EXCERPTED RECORDS:
· · · · ·
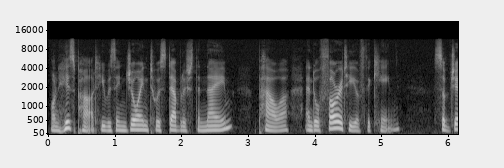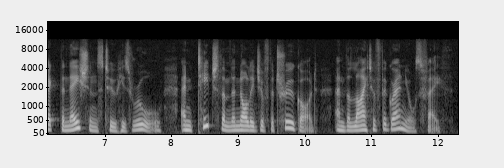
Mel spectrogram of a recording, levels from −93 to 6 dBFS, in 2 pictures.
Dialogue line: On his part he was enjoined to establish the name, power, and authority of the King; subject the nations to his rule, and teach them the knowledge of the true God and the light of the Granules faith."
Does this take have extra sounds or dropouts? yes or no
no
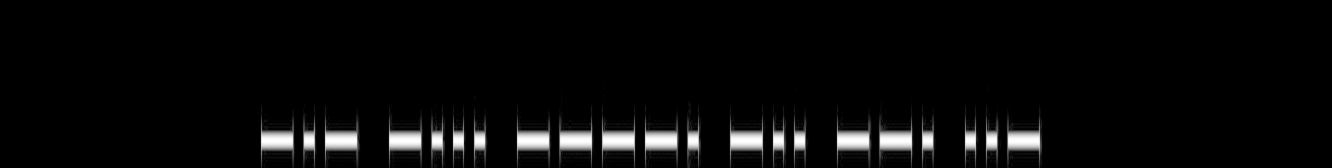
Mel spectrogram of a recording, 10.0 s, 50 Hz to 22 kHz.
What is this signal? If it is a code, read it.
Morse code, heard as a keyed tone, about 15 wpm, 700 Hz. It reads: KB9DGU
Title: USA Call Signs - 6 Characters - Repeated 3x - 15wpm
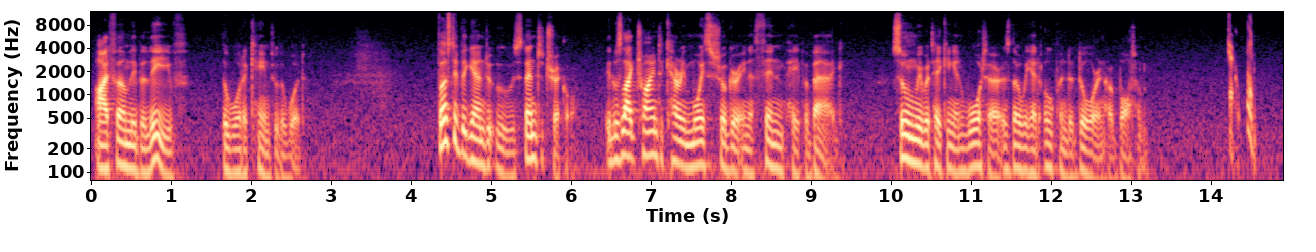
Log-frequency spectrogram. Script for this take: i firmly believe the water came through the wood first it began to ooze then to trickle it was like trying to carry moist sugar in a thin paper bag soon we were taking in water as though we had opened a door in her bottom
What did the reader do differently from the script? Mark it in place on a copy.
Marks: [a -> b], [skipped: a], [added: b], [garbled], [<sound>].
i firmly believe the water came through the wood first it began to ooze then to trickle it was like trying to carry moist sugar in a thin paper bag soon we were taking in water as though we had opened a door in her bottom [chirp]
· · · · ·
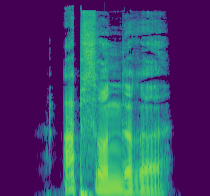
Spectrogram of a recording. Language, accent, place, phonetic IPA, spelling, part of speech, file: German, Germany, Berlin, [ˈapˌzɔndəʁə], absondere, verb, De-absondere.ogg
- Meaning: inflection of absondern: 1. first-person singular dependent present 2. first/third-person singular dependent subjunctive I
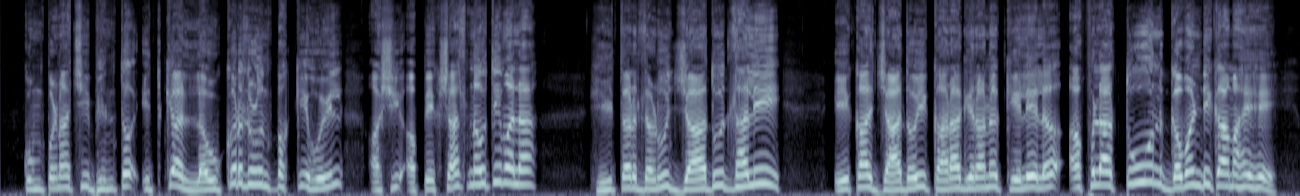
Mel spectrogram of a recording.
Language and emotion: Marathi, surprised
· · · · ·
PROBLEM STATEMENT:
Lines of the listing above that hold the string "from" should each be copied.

RESPONSE:
Mel spectrogram of a recording, levels from −93 to 6 dBFS, in 2 pictures.
What did the reader do differently from the script? Mark it in place on a copy.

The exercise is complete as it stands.